Please set down exactly the lines of the listing below from the line containing "Word and speaker's words: Condon: Georgia" through the line containing "Find the requested", both lines included, leaving out all other lines.

* **Available data**:
···

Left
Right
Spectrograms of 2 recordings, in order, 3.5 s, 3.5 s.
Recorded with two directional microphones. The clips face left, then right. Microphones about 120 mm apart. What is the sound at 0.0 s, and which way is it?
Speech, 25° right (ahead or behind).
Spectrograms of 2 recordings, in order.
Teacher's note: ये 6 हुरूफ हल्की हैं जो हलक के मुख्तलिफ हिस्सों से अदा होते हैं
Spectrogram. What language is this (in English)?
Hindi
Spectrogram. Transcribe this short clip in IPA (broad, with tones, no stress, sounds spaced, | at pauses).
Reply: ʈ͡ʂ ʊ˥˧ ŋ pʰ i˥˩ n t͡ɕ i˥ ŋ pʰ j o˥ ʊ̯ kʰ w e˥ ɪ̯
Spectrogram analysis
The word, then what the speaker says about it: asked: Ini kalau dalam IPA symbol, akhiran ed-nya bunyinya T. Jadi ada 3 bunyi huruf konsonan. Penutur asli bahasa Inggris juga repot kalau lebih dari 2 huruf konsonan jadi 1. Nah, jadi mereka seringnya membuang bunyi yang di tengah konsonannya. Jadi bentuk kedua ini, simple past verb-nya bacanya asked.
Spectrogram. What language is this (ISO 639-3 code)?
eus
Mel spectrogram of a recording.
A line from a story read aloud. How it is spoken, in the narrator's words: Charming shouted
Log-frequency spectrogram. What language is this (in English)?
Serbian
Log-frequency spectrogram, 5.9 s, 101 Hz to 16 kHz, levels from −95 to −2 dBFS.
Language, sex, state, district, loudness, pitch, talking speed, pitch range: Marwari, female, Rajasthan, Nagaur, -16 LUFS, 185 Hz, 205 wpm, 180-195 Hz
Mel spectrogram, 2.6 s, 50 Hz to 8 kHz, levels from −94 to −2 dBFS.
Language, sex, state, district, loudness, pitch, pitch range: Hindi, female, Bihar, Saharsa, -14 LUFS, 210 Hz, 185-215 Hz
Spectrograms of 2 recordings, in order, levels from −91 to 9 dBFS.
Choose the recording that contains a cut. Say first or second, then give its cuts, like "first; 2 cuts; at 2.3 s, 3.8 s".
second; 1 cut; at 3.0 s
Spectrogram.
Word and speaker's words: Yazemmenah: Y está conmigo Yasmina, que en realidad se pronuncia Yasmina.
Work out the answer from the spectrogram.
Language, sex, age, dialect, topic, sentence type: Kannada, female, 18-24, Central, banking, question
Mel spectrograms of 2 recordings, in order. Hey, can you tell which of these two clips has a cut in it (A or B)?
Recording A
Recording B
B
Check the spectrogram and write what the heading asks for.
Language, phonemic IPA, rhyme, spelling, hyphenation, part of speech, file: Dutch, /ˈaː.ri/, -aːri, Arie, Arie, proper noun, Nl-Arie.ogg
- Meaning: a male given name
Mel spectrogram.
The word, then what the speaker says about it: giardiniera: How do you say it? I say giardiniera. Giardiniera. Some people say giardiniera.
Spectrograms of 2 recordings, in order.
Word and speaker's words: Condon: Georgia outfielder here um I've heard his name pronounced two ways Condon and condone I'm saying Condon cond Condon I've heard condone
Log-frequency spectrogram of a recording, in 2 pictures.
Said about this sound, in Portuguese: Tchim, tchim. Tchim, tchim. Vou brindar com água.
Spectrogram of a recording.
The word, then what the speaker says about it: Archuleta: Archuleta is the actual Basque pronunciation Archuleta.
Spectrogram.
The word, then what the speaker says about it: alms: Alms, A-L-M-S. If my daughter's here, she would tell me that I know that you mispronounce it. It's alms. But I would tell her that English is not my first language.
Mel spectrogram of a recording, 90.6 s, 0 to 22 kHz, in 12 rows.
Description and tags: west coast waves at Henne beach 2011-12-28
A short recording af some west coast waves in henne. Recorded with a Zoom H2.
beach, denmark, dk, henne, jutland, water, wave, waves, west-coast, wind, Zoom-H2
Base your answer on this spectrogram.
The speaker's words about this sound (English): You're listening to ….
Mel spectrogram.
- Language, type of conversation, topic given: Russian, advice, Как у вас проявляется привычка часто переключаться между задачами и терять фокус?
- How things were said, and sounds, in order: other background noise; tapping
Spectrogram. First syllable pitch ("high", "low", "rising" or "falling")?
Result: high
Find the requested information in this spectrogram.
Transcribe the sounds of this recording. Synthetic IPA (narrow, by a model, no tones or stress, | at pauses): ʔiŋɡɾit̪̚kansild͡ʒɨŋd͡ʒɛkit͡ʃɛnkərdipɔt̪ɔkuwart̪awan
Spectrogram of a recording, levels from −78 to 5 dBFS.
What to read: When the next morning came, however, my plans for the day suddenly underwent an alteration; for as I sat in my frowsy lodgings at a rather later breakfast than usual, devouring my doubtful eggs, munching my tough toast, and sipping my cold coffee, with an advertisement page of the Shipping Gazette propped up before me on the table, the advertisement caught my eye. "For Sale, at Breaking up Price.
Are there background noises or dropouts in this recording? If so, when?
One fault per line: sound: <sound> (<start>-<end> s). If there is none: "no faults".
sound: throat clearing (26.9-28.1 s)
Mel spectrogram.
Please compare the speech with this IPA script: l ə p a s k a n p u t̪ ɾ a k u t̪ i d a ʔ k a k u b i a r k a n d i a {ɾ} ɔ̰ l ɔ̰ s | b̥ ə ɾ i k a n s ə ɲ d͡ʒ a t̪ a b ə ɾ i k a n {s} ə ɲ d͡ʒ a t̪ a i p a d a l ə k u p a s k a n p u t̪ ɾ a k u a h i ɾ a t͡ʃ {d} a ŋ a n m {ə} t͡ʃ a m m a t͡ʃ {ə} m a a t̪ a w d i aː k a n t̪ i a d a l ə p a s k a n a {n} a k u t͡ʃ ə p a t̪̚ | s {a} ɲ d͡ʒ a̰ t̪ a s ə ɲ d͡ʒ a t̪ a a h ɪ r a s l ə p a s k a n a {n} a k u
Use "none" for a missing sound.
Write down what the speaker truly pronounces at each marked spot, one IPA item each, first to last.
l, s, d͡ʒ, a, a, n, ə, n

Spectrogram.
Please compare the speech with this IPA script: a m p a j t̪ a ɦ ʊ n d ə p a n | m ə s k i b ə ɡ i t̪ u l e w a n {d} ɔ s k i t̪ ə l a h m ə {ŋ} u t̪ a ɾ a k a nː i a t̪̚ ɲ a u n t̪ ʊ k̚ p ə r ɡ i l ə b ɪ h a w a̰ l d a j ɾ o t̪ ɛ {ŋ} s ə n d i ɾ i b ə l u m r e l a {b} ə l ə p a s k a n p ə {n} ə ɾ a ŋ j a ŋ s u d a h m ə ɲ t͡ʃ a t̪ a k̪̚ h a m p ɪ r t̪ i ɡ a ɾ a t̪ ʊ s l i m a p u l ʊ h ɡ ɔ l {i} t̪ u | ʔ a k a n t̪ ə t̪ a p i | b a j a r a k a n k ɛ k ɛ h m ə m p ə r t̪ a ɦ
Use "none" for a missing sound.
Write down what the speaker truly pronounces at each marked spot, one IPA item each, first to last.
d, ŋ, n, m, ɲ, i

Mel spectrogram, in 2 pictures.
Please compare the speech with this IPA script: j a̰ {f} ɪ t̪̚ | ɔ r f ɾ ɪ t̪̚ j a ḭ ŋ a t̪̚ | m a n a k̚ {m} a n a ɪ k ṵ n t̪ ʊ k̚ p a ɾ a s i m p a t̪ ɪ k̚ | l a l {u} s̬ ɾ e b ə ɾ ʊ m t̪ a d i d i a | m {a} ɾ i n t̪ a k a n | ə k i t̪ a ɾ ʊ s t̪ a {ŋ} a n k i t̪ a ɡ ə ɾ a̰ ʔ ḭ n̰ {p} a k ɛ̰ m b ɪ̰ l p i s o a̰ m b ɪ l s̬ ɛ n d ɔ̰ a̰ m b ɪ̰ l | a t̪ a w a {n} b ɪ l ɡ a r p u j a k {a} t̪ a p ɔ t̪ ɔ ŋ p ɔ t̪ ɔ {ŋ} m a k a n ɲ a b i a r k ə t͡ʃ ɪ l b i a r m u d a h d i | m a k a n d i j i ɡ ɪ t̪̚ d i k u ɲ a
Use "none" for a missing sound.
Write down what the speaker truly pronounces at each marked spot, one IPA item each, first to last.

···

* **Answer for the task**:
Word and speaker's words: Condon: Georgia outfielder here um I've heard his name pronounced two ways Condon and condone I'm saying Condon cond Condon I've heard condone
Log-frequency spectrogram of a recording, in 2 pictures.
Said about this sound, in Portuguese: Tchim, tchim. Tchim, tchim. Vou brindar com água.
Spectrogram of a recording.
The word, then what the speaker says about it: Archuleta: Archuleta is the actual Basque pronunciation Archuleta.
Spectrogram.
The word, then what the speaker says about it: alms: Alms, A-L-M-S. If my daughter's here, she would tell me that I know that you mispronounce it. It's alms. But I would tell her that English is not my first language.
Mel spectrogram of a recording, 90.6 s, 0 to 22 kHz, in 12 rows.
Description and tags: west coast waves at Henne beach 2011-12-28
A short recording af some west coast waves in henne. Recorded with a Zoom H2.
beach, denmark, dk, henne, jutland, water, wave, waves, west-coast, wind, Zoom-H2
Base your answer on this spectrogram.
The speaker's words about this sound (English): You're listening to ….
Mel spectrogram.
- Language, type of conversation, topic given: Russian, advice, Как у вас проявляется привычка часто переключаться между задачами и терять фокус?
- How things were said, and sounds, in order: other background noise; tapping
Spectrogram. First syllable pitch ("high", "low", "rising" or "falling")?
Result: high
Find the requested information in this spectrogram.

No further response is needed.